It was an enviable position, according to some. To be what I was, a fly on the walls in which they met. I was hoping to get out, but made the best of my lot, listening. If I did escape, I was hoping to at least be able to share an uncommon view of the cosmos, but my findings were inconclusive.
Surely you must have heard something.
Well. They know it’s big.
There’s a start.
When it comes to origins, they can speculate as to when, but have no idea what, except hot. In recent decades, they have at least become aware that they are only seeing what’s observable to them. One thing that’s really got some of them worked up is about how the further away a galaxy is, the faster it is moving. Away. From what they can see.

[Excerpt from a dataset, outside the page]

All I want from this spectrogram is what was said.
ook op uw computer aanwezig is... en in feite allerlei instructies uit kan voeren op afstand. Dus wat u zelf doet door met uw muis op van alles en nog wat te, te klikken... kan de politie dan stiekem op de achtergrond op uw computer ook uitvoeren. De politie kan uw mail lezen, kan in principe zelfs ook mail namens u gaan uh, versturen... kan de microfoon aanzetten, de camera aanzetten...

Hmm, and they don’t find this discouraging?
Nope. They are very persistent. It’s adorable, really. And they have all these little naming games and such and can’t help characterizing all the forces with various personalities. Like, they have this one saying they love to repeat. Let me see if I can get it. It goes: Space meeting Matter says, “Move like this!” and Matter, meeting Space, says, “No, curve!”

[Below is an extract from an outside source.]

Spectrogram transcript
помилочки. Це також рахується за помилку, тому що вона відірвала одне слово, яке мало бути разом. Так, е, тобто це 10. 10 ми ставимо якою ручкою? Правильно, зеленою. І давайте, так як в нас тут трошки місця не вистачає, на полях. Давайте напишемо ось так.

So now what are they onto?
Mostly a sense that they are missing something. That it’s right there, on the horizon.
In the part that’s moving away fast, or the slower part?
I don’t know. That’s when they finally opened a window.

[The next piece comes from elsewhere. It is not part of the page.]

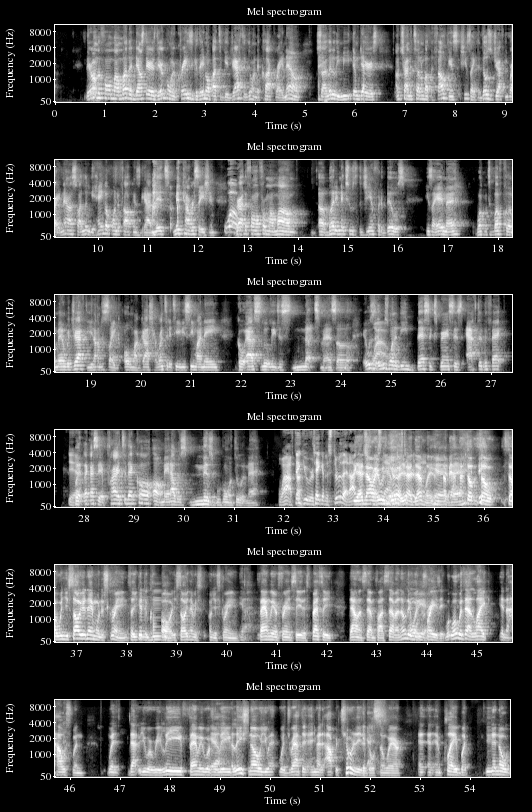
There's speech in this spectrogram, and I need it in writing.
They're on the phone with my mother downstairs. They're going crazy because they know I'm about to get drafted. They're on the clock right now. So I literally meet them downstairs. I'm trying to tell them about the Falcons. She's like, the Bills are drafting right now. So I literally hang up on the Falcons guy mid mid conversation. Grab the phone from my mom. Uh, Buddy Nix, who's the GM for the Bills. He's like, hey man, welcome to Buffalo, man. We're drafted. And I'm just like, oh my gosh. I run to the TV, see my name, go absolutely just nuts, man. So it was wow. it was one of the best experiences after the fact. Yeah. But like I said, prior to that call, oh man, I was miserable going through it, man. Wow, thank you for taking us through that. I yeah, no, it was good. Yeah, definitely. Yeah, I mean, so, so, so when you saw your name on the screen, so you get the mm-hmm. call, you saw your name on your screen. Yeah. Family and friends see it, especially down in seven five seven. I know they oh, went yeah. crazy. What, what was that like in the house when when that you were relieved, family was yeah. relieved. At least you know you were drafted and you had the opportunity to yes. go somewhere and, and, and, play, but you didn't know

Inspired by this article. And by the work of Georgi Gospodinov, which often features sentient flies.